Kahn in Buffalo
(born March 21, 1869, Rhaunen, Westphalia [Germany]—died Dec. 8, 1942,
Detroit, Mich., U.S.),
Kahn was the principal architect for most of the large American automobile companies for 30 years. His firm designed more than a thousand projects for Ford, among them the fabrication and assembly plant in River Rouge, Mich., one of the largest industrial complexes in the world. By 1937 his firm was producing 19 percent of all architect-designed industrial buildings in the United States. Commissions for factories, foundries, and warehouses came from all continents.
In 1929 the Soviet government asked Kahn to construct a tractor factory in Stalingrad (1930). Kahn’s firm subsequently designed 521 factories in the U.S.S.R. and trained more than a thousand Soviet engineers during the 1930s.
- Source: Encyclopaedia Britannica (online Dec. 2022)
As America's most influential industrial
architect, Albert Kahn revolutionized the health and safety conditions
of early twentieth-century factories and worked closely with Henry
Ford to implement his vision of the assembly line at the Highland Park
and River Rouge automobile plants.
Kahn pioneered the use of reinforced concrete,
non-intrusive steel structures, natural ventilation and glass building
skins to respond to the changing functional needs of the American
His pragmatism, ability to listen to the needs
of the client and experimentation with innovative building
technologies resulted in a new industrial architecture, which inspired

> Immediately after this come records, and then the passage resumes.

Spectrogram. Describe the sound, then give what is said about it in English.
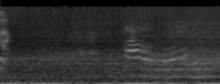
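A domestic cat lets out a drawn-out, wavering meow partway through, over faint background hiss and low hum, with no one talking. “is now the cat whisperer”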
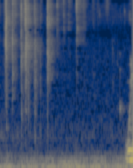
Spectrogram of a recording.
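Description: A fabric lanyard and its small metal clip being handled, giving a scatter of light, irregular clicks and taps.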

the development of European Modernism by Walter Gropius, Mies van der
Rohe and Le Corbusier.
- Bentley Historical Library (online Dec. 2022)